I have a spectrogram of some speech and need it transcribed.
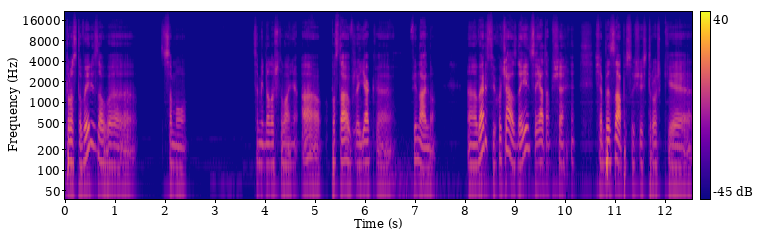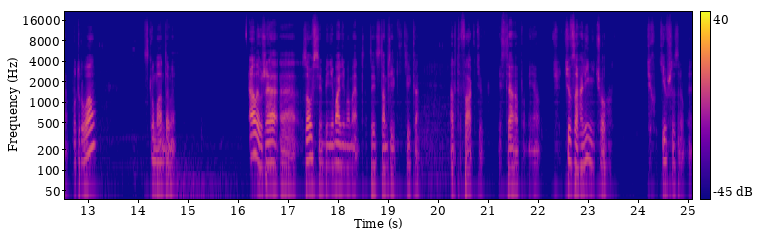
просто вирізав саму, самі налаштування, а поставив вже як фінальну версію. Хоча, здається, я там ще, ще без запису щось трошки мудрував з командами. Але вже е, зовсім мінімальні моменти. Здається, там тільки кілька артефактів місцями поміняв. Чи, чи взагалі нічого. Чи хотів ще зробити.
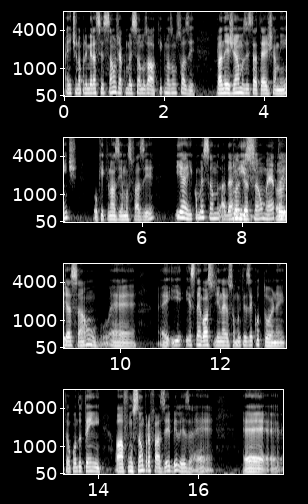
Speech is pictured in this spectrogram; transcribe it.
a gente na primeira sessão já começamos, ó, o que, que nós vamos fazer? Planejamos estrategicamente o que, que nós íamos fazer e aí começamos a dar Plano início. de ação, meta. Plano de ação, é, é, e esse negócio de, né, eu sou muito executor, né? Então quando tem ó, a função para fazer, beleza, é é,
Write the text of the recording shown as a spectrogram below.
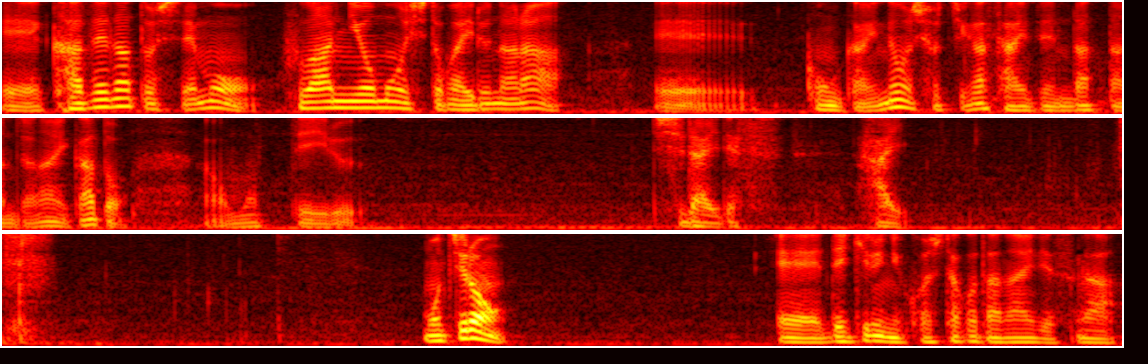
えー、風邪だとしても不安に思う人がいるなら、えー、今回の処置が最善だったんじゃないかと思っている次第です。はい。もちろん、えー、できるに越したことはないですが、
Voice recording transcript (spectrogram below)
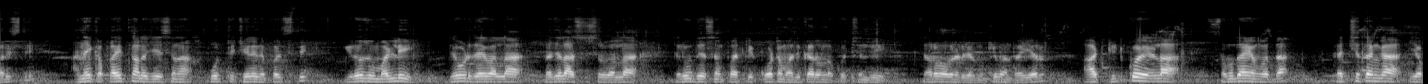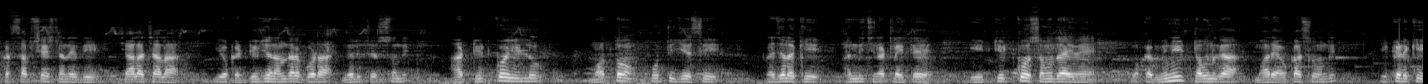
పరిస్థితి అనేక ప్రయత్నాలు చేసిన పూర్తి చేయలేని పరిస్థితి. ఈరోజు మళ్ళీ దేవుడి దయ వల్ల ప్రజల ఆశీస్సుల వల్ల తెలుగుదేశం పార్టీ కూటమి అధికారంలోకి వచ్చింది చంద్రబాబు నాయుడు గారు ముఖ్యమంత్రి అయ్యారు. ఆ టిట్కో ఇళ్ళ సముదాయం వద్ద ఖచ్చితంగా ఈ యొక్క సబ్స్టేషన్ అనేది చాలా చాలా ఈ యొక్క డివిజన్ అందరికి కూడా మేలు చేస్తుంది. ఆ టిట్కో ఇళ్ళు మొత్తం పూర్తి చేసి ప్రజలకి అందించినట్లయితే ఈ టిట్కో సముదాయమే ఒక మినీ టౌన్గా మారే అవకాశం ఉంది. ఇక్కడికి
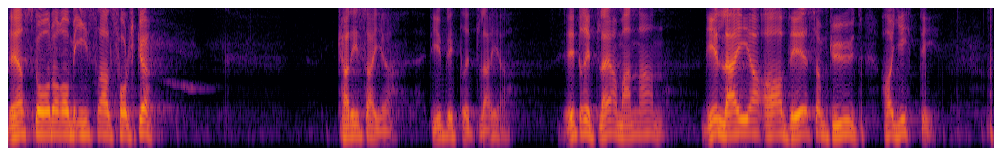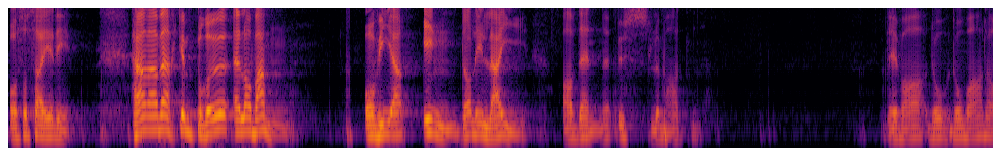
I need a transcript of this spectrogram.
Der står det om israelsfolket hva de sier. De er blitt drittleie. De er drittleie av mannen. De er lei av det som Gud har gitt dem. Og så sier de her er verken brød eller vann, og vi er inderlig lei av denne usle maten. Det var, da, da var det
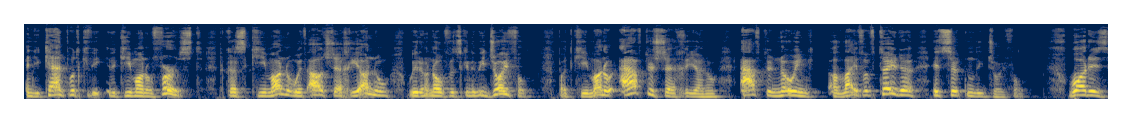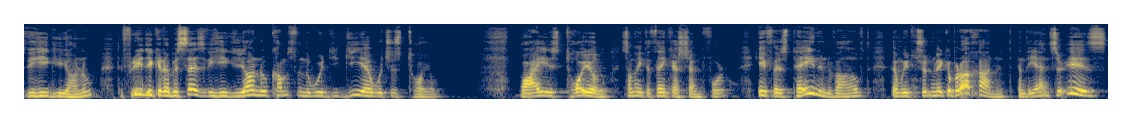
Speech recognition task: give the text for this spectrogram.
And you can't put the kimanu first, because kimanu without shechianu, we don't know if it's going to be joyful. But kimanu after shechianu, after knowing a life of Torah, it's certainly joyful. What is vihigiyanu? The Frierdiker Rebbe says vihigiyanu comes from the word yigia, which is toil. Why is toil something to thank Hashem for? If there's pain involved, then we shouldn't make a bracha on it. And the answer is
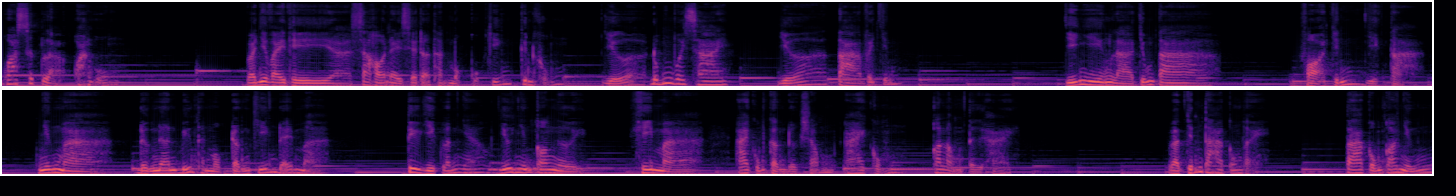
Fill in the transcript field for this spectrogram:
quá sức là oan uổng. Và như vậy thì à, xã hội này sẽ trở thành một cuộc chiến kinh khủng giữa đúng với sai, giữa tà với chính. Dĩ nhiên là chúng ta phò chính diệt tà, nhưng mà đừng nên biến thành một trận chiến để mà tiêu diệt lẫn nhau giữa những con người. Khi mà ai cũng cần được sống, ai cũng có lòng tự ái. Và chính ta cũng vậy. Ta cũng có những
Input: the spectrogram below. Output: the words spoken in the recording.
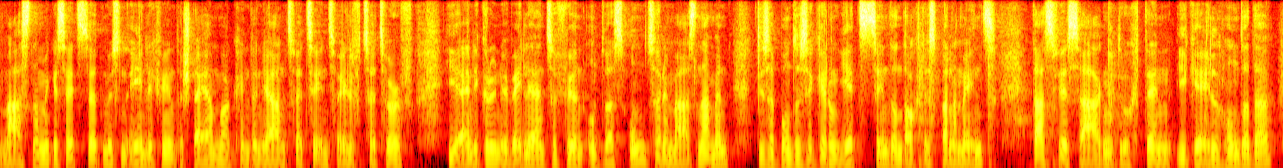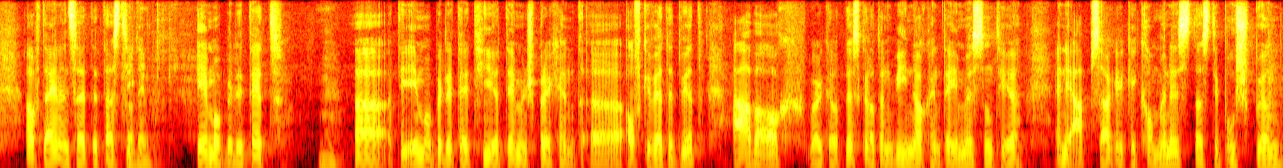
Maßnahmen gesetzt werden müssen, ähnlich wie in der Steiermark in den Jahren 2010, 2011, 2012, hier eine grüne Welle einzuführen. Und was unsere Maßnahmen dieser Bundesregierung jetzt sind und auch des Parlaments, dass wir sagen, durch den IGL 100er, auf der einen Seite, dass die E-Mobilität äh, die E-Mobilität hier dementsprechend äh, aufgewertet wird. Aber auch, weil das gerade in Wien auch ein Thema ist und hier eine Absage gekommen ist, dass die Busspuren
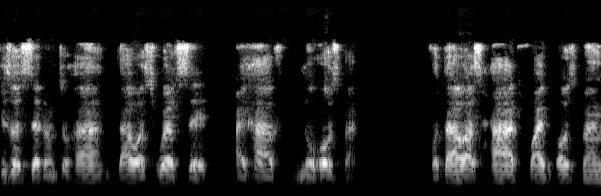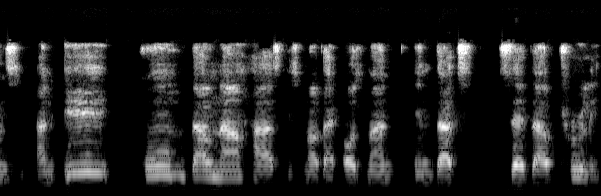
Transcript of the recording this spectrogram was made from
Jesus said unto her, Thou hast well said I have no husband. For thou hast had five husbands, and he whom thou now hast is not thy husband, in that said thou truly.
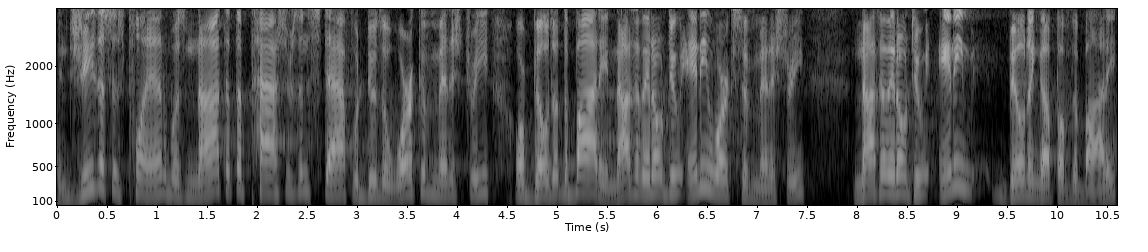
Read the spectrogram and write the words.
And Jesus' plan was not that the pastors and staff would do the work of ministry or build up the body. Not that they don't do any works of ministry, not that they don't do any building up of the body,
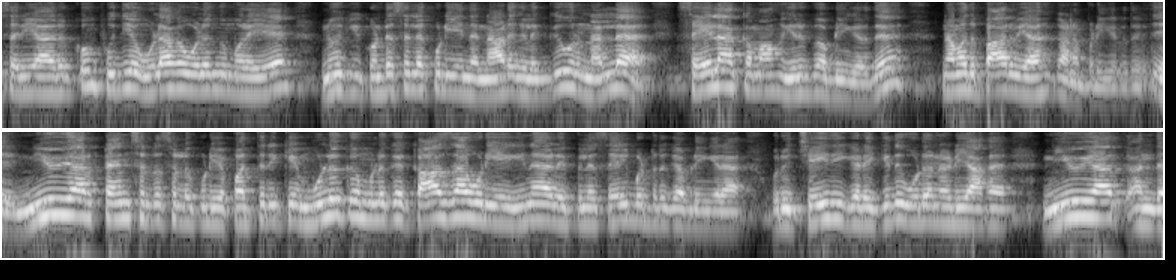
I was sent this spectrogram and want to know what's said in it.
சரியாக இருக்கும். புதிய உலக ஒழுங்குமுறையை நோக்கி கொண்டு செல்லக்கூடிய இந்த நாடுகளுக்கு ஒரு நல்ல செயலாக்கமாக இருக்கும் அப்படிங்கிறது நமது பார்வையாக காணப்படுகிறது. நியூயார்க் டைம்ஸ் என்று சொல்லக்கூடிய பத்திரிகை முழுக்க முழுக்க காசாவுடைய இன அழைப்பில் செயல்பட்டுருக்கு அப்படிங்கிற ஒரு செய்தி கிடைக்குது. உடனடியாக நியூயார்க் அந்த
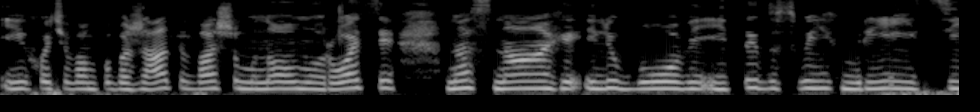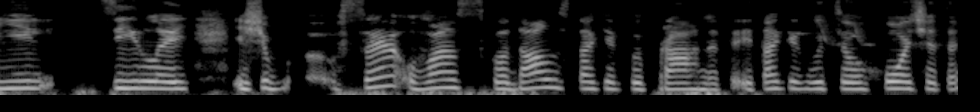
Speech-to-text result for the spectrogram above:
і хочу вам побажати в вашому новому році наснаги і любові, і йти до своїх мрій, ціль, цілей, і щоб е, все у вас складалось так, як ви прагнете, і так, як ви цього хочете.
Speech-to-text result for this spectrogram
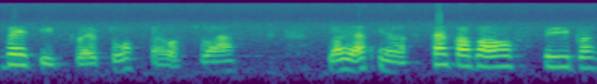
svētīts lai top tavs vārds, lai atnāk tava valstība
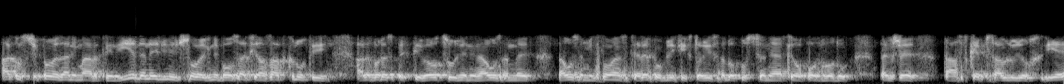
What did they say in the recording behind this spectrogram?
Ako ste povedali, Martin, jeden jediný človek nebol zatiaľ zatknutý, alebo respektíve odsúdený na území, na území Slovenskej republiky, ktorý sa dopustil nejakého podvodu. Takže tá skepsa v ľuďoch je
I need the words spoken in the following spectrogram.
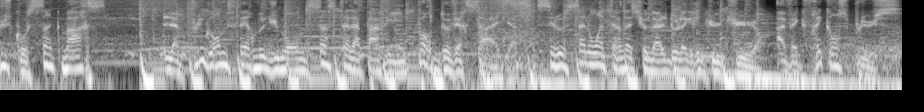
Jusqu'au 5 mars, la plus grande ferme du monde s'installe à Paris, porte de Versailles. C'est le Salon international de l'agriculture avec Fréquence Plus.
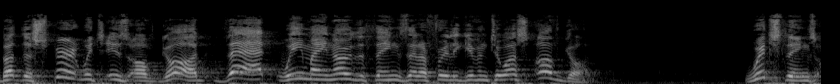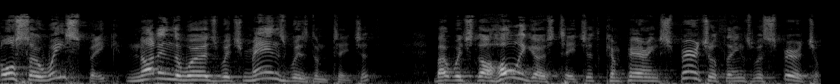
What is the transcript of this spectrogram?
but the Spirit which is of God, that we may know the things that are freely given to us of God. Which things also we speak, not in the words which man's wisdom teacheth, but which the Holy Ghost teacheth, comparing spiritual things with spiritual.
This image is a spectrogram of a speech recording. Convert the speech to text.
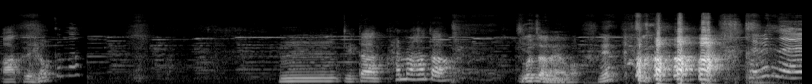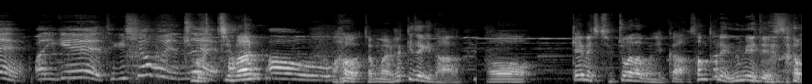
아, 그래요? 음, 일단 할만하다. 죽었잖아요. 네? 재밌네. 아, 이게 되게 쉬워 보이는데. 죽었지만 아. 어, 정말 획기적이다. 어, 게임에 집중하다 보니까 성탄의 의미에 대해서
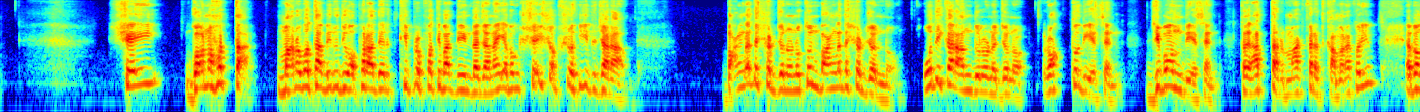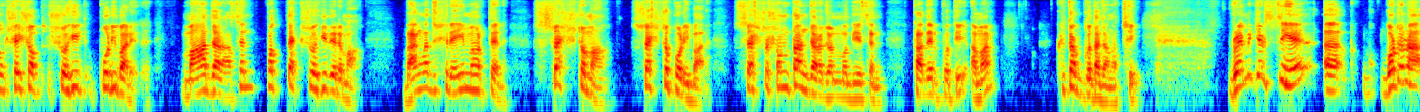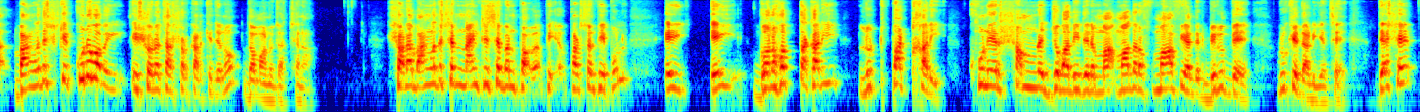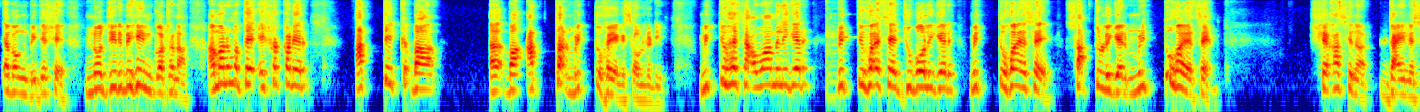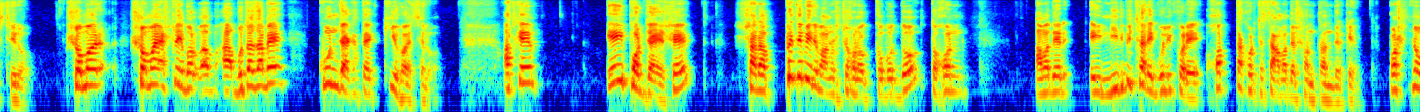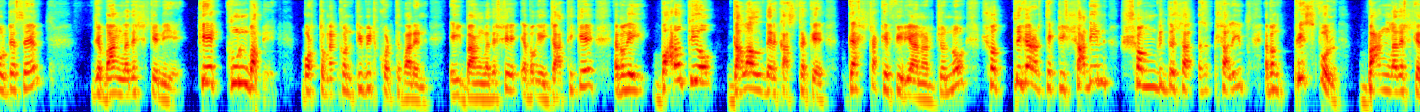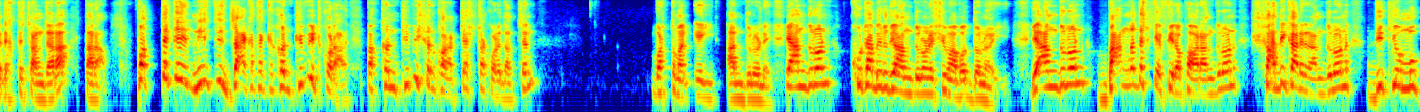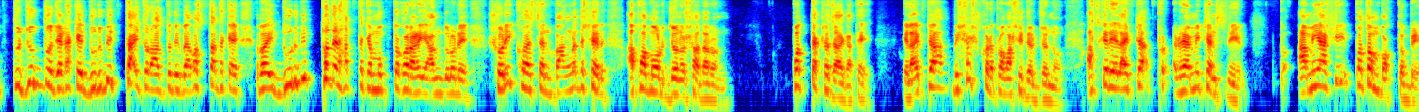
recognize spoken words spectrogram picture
সেই গণহত্যার মানবতা বিরোধী অপরাধের তীব্র প্রতিবাদ নিন্দা জানাই এবং সেই সব শহীদ যারা বাংলাদেশের জন্য, নতুন বাংলাদেশের জন্য অধিকার আন্দোলনের জন্য রক্ত দিয়েছেন, জীবন দিয়েছেন, তাদের আত্মার মাঠ ফেরত কামনা করি এবং সেই সব শহীদ পরিবারের মা যারা আছেন, প্রত্যেক শহীদের মা, বাংলাদেশের এই মুহূর্তের শ্রেষ্ঠ মা, শ্রেষ্ঠ পরিবার, শ্রেষ্ঠ সন্তান যারা জন্ম দিয়েছেন, তাদের প্রতি আমার কৃতজ্ঞতা জানাচ্ছি। রেমিটেন্স নিয়ে ঘটনা বাংলাদেশকে কোনোভাবেই এই স্বৈরাচার সরকারকে যেন দমানো যাচ্ছে না। সারা বাংলাদেশের নাইনটি সেভেন পার্সেন্ট পিপুল এই এই গণহত্যাকারী, লুটপাটকারী, খুনের সাম্রাজ্যবাদীদের মাদার অফ মাফিয়াদের বিরুদ্ধে রুখে দাঁড়িয়েছে। দেশে এবং বিদেশে নজিরবিহীন ঘটনা। আমার মতে এই সরকারের আত্মিক বা বা আত্মার মৃত্যু হয়ে গেছে অলরেডি মৃত্যু হয়েছে আওয়ামী লীগের, মৃত্যু হয়েছে যুবলীগের, মৃত্যু হয়েছে ছাত্রলীগের, মৃত্যু হয়েছে। শেখ হাসিনার ডাইনেস্টিরও সময় সময় আহ, বোঝা যাবে কোন জায়গাতে কি হয়েছিল। আজকে এই পর্যায়ে এসে সারা পৃথিবীর মানুষ যখন ঐক্যবদ্ধ তখন আমাদের এই নির্বিচারে গুলি করে হত্যা করতেছে আমাদের সন্তানদেরকে। প্রশ্ন উঠেছে যে বাংলাদেশকে নিয়ে কে কোনভাবে বর্তমানে কন্ট্রিবিউট করতে পারেন এই বাংলাদেশে এবং এই জাতিকে এবং এই ভারতীয় দালালদের কাছ থেকে দেশটাকে ফিরিয়ে আনার জন্য সত্যিকার অর্থে একটি স্বাধীন, সমৃদ্ধশালী এবং পিসফুল বাংলাদেশকে দেখতে চান যারা, তারা। প্রত্যেকে নিজ নিজ জায়গা থেকে কন্ট্রিবিউট করার বা কন্ট্রিবিউশন করার চেষ্টা করে যাচ্ছেন। বর্তমান এই আন্দোলনে। এই আন্দোলন খুঁটা বিরোধী আন্দোলনে সীমাবদ্ধ নয়। এই আন্দোলন বাংলাদেশকে ফিরে পাওয়ার আন্দোলন, স্বাধিকারের আন্দোলন, দ্বিতীয় মুক্তিযুদ্ধ যেটাকে দুর্বৃত্তায়িত রাজনৈতিক ব্যবস্থা থেকে এবং এই দুর্বৃত্তদের হাত থেকে মুক্ত করার এই আন্দোলনে শরিক হয়েছেন বাংলাদেশের আপামর জনসাধারণ। প্রত্যেকটা জায়গাতে এই লাইভটা, বিশেষ করে প্রবাসীদের জন্য। আজকের এই লাইভটা রেমিটেন্স নিয়ে। আমি আসি প্রথম বক্তব্যে।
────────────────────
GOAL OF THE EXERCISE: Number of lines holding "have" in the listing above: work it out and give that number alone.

FINISHED TASK: 2